Recent snorkel deaths prompts investigation into full-faced snorkel masks

A recent rash of drownings off the coast of Maui, three of them being victims from the Bay Area, has prompted officials to launch an investigation into full-faced snorkel masks.

At least two of the nine people who drowned over a 13-day stretch were wearing the gear.

While an official cause of death has not been determined, the mask's design is raising some safety concerns.

Heidi Williams, the girlfriend of 50 year old Bryan Beyer of Oakland who drowned last week in the waters at Kamaole Beach Park III, told KTVU her boyfriend was an experienced swimmer and one-time lifeguard.

She said she is contemplating legal action against the maker of the full-face snorkel mask that Beyer was wearing when he died. On social media, Williams has indicated that Beyer was not snorkeling alone.

"I was there with him although I was not beside him," she wrote in the comments section of a recent article in 'The Maui News.' "[I am] still confused as to how this happened. The cause of death is drowning." 

Critics of the recently popular full-face snorkel mask say it creates carbon dioxide buildup which can cause some to become disoriented or lose consciousness.

"The person that gets this is the person that's not comfortable in the water," said Mark Stanley, the owner of Bamboo Reef Dive Centers in San Francisco.
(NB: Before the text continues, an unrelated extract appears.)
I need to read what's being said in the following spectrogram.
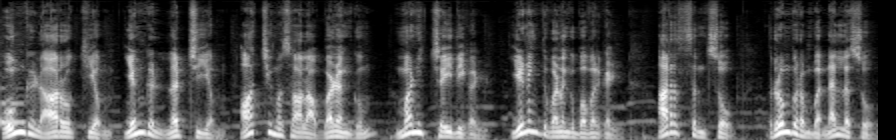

Stanley said mostly beginners who buy the mask, which has been on store shelves for about two to three years now.

Stanley admits more tests need to be done on the mask, but he says it's beginner snorkelers are more prone to panic or hyperventilate in the water.

"You're breathing really hard but you feel that you're not getting the breath," he said, while demonstrating how the mask operates. "So, it's more I think related to the individual and their anxiety and such rather than the exact design of the mask itself. It's also possible to have carbon dioxide buildup with a regular snorkel mask as well."

Snorkeling is the leading cause of death for tourists in Hawaii.  According to its State Department of Health, between 2007 and 2016, 156 visitors died while snorkeling, that's an average of 17 deaths a year.

So nine snorkeling deaths in just 13 days has Maui Fire officials calling this "an unprecedented spike" in ocean drowning incidents. They're taking a closer look at the full-face masks.
Hawaii's State Department of Health says most snorkeling drowning victims are men in their 50s and 60s and more than 40 percent have heart conditions.

Autopsies on the victims are still pending. For now, Hawaii officials are reminding tourists to swim in pairs, know their physical limitations and be mindful of currents.